What's disappointing about this element is a mechanical issue, not a thematic one: it doesn't actually feed back into its stated purpose in the story for the group as a whole, just Tsukimi. I think that's more a function of the way the show is an incomplete adaptation of its source than any miscalculation by the writers. But there are hints of how else it pays off. At one point a couple of Stylish single out Banba for a photo-op, because they love her natural 'fro. The idea that a Stylish would actually admire something that she doesn't really have much control over (earlier, Kuranosuke gives up trying to straighten it and uses a wig) has been totally alien to her until now. But it's for real, and it hints at how the door to better things has been cracked open to all of them — and I don't think they would have handled it anywhere nearly as well if not for Kuranosuke opening that door a crack.
Weirdness abounds, thankfully
Another story issue that doesn't work for me is contained in a secondary plot thread, so it's more of an annoyance than a derailment. It's the way Shū — still a virgin despite pushing thirty — is singled out by the rapacious Inari as part of her redevelopment plans. The way it develops and climaxes is straight out of a cheesy Italian bedroom farce. It draws laughs at first, but by the end it's just cringeworthy. (A fake suicide attempt?

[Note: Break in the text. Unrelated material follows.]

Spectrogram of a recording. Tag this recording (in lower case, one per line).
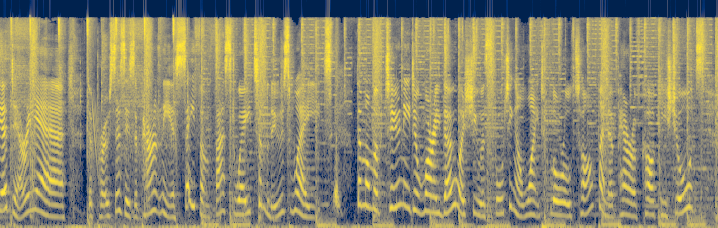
speech
music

Really?) And then there's the structural problems associated with this being a very fragmentary and partial adaptation of material that runs a good deal longer and encompasses quite a lot more. It ends with deus ex machina abruptness, although at least not without giving Tsukimi and Kuranosuke a healthy payoff for their efforts.
What I like most about the show, and its underlying material, is how it embodies a truth about human nature. Everyone's a little weird, everyone's got their pet obsessions, and society isn't designed to let us handle that elegantly. (My obsessions are deep and meaningful; yours are superficial and weird.) Everyone — Kuranosuke's father, his brother's chauffeur, his cohorts in government — all have corners of weirdness within them. The Amars have no monopoly on obsessions, but they live in a world where letting most any freak flag fly makes you a target — as long as it's what everyone else can comfortably call freakish. Tsukimi and Kuranosuke realize each can help the other fulfill long-unrealized dreams, and create a space where they can do that without being in constant conflict with everything else — or without having one's own former support system be the problem too.
When I was a teenager in the late '80s/early '90s, the idea that gender was something you did, not something you were, was only just beginning to gain any kind of mainstream acknowledgment. When pressed on the subject, the ones who complained about this mostly resented that they no longer knew who was safe to hit on anymore. We're only just now getting used to the idea that someone's sexuality and gender is theirs, not merely a commodity for others to consume. If Kuranosuke and Tsukimi can find greater freedom in dressing up or down as they see fit, so can the rest of us.